Nektar - Journey to the Pyramid Centre of the Eye [Purple Pyramid/Cleopatra - 2016]
This deluxe 45th anniversary edition of the classic debut album by British progressive rock legends Nektar is a 3 disc set packed to the gills with amazing music. The first disc features the original album and includes a 5.1 surround mix, whilst discs 2 and 3 feature a complete 2 hour plus live recording of the band from Bessunger Turnhalle in Darmstadt, Germany, in November of 1971.
Disc one features the original debut album, and whilst many of you may know the album already I will supply a brief summary for those who don’t already know Nektar. Originally released in 1971 the album is a fantastic slice of classic progressive rock, very typical of the period, and featuring some amazing musicianship, the songs are beautifully structured and the whole thing is infused with a kosmische vibe that oozes from every pore, largely down to the fact the band were living and recording in Germany, and would no doubt have drawn influence from such contemporaries as Can and Amon Duul II. The album is at times heavy, fragile, tender, psychedelic and Avant Garde in equal measures and remains one of the finest examples of its period. The new mix is great and really accentuates the depth of the musical talent on display, the sound separation is vastly improved and the album sounds fresh and vibrant. Bonus tracks 1-2-3-4 and a radio edit of Do You Believe in Magic round out the first disc as a nice addition.
The live recordings on discs two and three are the really interesting addition for me. Whilst the recording is rough around the edges, the power of the bands live performance comes across beautifully. Recorded shortly after the release of the original album, this set which runs at an astonishing 2 hours plus is largely made up material from the debut album as well as 1972s follow up “A Tab in the Ocean”, and 1973s classic double album “…Sounds Like This”. The live set captures the band in their pomp, and is an energetic tour de force. Opening with the song Good Day which would later appear on their third album “…Sounds Like This” they rip through a fantastic set. The fact it is an audience recording infuses the album with a sense of the time and place and the whole package is a pleasure to sink into and enjoy.

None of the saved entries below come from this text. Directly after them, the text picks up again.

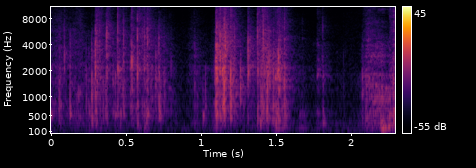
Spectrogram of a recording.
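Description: Foil blind-box pouch and clear plastic wrapping crinkling as a toy figure is unwrapped by hand. The crackles come irregularly, with the loudest burst about a second in.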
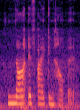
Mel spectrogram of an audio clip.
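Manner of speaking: normal talking voice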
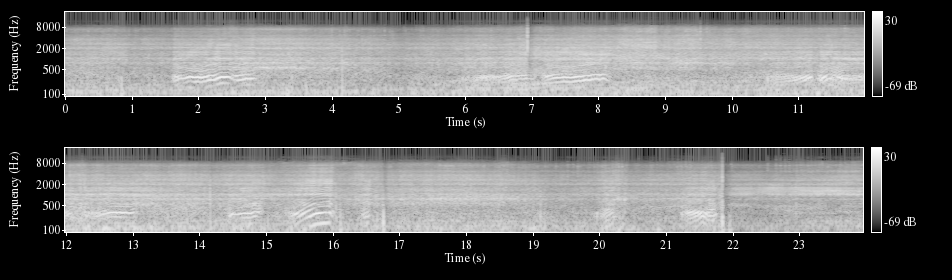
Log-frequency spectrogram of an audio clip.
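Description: Off-road motorcycle engine revving under varying throttle, its pitch swinging up and down in repeated short bursts over a steady bed of engine and wind noise.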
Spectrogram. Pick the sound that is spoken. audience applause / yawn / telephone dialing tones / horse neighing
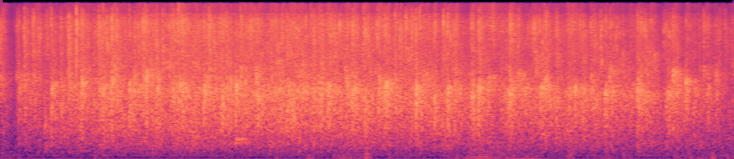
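audience applause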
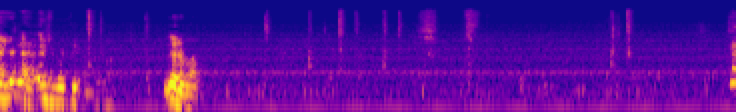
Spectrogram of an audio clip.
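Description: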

Nektar remain one of the glut of wonderful progressive bands that blew minds in the early 1970s and whilst they never achieved the success of a Yes or a Genesis they remain just as important for the growth of the genre and its development throughout the period, and in fact their taking on board a more spacey, kosmische vibe ensures their own unique place in the pantheon of British progressive artists to have gone on to influence and inspire musicians and artists throughout the following 4 decades. This album is a must for fans of the band as the live material is a wonderful time capsule of their live performances, and the new mix is beautiful. It is also a great album for those dipping their toe into progressive music for the first time, showcasing an excellent band in their prime as well as perfectly melding the British progressive rock scene and the German kosmische scene. Darren Charles